Kirsty Styles is a journalist who lives in Hackney. She was previously editor at Tech City News and is now a reporter at The Next Web. She l Kirsty Styles is a journalist who lives in Hackney. She was previously editor at Tech City News and is now a reporter at The Next Web. She loves tech for good, cleantech, edtech, assistive tech, politech (?), diversity in tech.
Apple’s CareKit medical app development tools have launched today and the company has already started showing it off by announcing that three healthcare platforms have already gone live.
The idea behind CareKit is to help you use your phone to share data with the healthcare professionals who are managing your care.
Its four core modules offer developers the ability to measure symptoms, chart the progress of treatment, create care plans and communicate with your medical team.
One Drop is a diabetes tracker that enables you to track glucose levels, food intake, medicines and activity in one place, all integrated with whatever other platforms you use to understand your condition.
Iodine’s Start app helps you understand your response to different drugs prescribed to treat depression, all of which can be shared direct with your doctor.
Glow, meanwhile, offers a number of different pregnancy and baby tracking tools.
All of the apps look super-smart, just like Apple would have wanted, and provide seamless integration with your iPhone.

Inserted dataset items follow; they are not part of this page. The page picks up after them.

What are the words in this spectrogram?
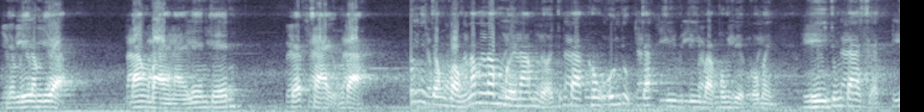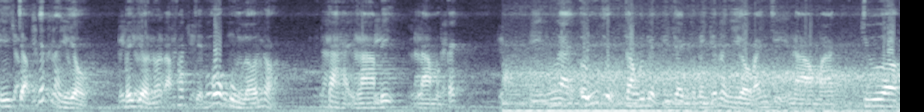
Nhiệm vụ làm gì ạ đăng bài này lên trên website của chúng ta. Nếu như trong vòng 5 năm 10 năm nữa chúng ta không ứng dụng chat GPT vào công việc của mình thì chúng ta sẽ đi chậm rất là nhiều. Bây giờ nó đã phát triển vô cùng lớn rồi. Chúng ta hãy làm đi làm một cách thì chúng ta ứng dụng trong cái việc kinh doanh của mình rất là nhiều. Anh chị nào mà chưa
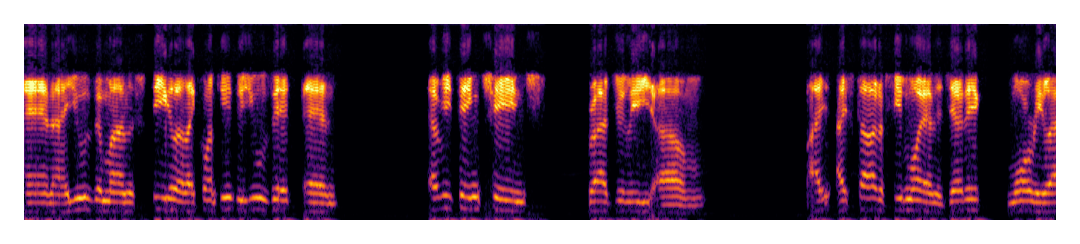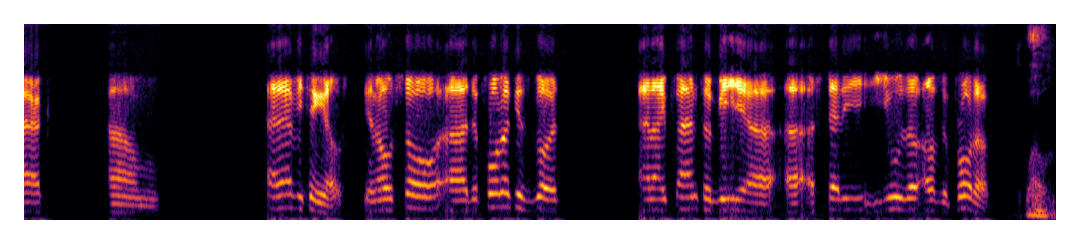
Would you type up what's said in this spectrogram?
And I used the man of steel, and I continued to use it, and everything changed gradually. Um, I, I started to feel more energetic, more relaxed, um, and everything else. You know, so uh, the product is good, and I plan to be a, a, steady user of the product. Wow.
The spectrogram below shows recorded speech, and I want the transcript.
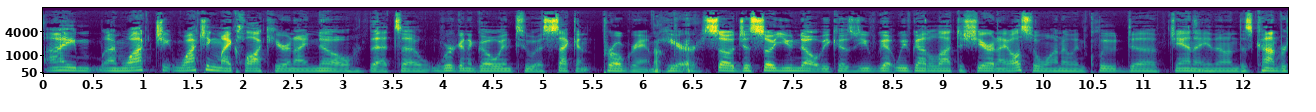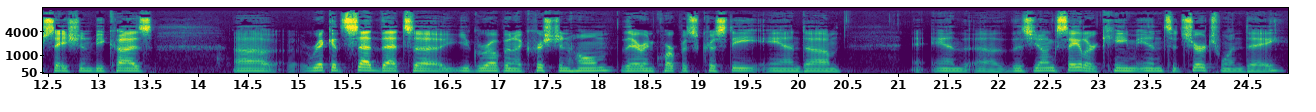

Its next challenge is to get doctors on board with the platform as there obviously needs to be someone at the other end who’s waiting to use the data that can now be shared with them.
The responsibility of keeping your data safe currently resides with the developer of the app, who should anonymize any collected on its servers, and they are restricted from sharing it with third parties for mining or marketing purposes.
They are also not allowed to offer diagnosis or treatment unless their service has been approved by the relevant medical body.
CareKit joins HealthKit and ResearchKit in Apple’s suite of tools for the quantified self, but offers a focus on medical conditions rather than general health or clinical trials.
Although Apple’s sales numbers might be starting to tail off, it’s efforts like this that truly enclose existing users inside its ecosystem. It’s building a type of brand loyalty that is literally life and death.
Get the TNW newsletter
Get the most important tech news in your inbox each week.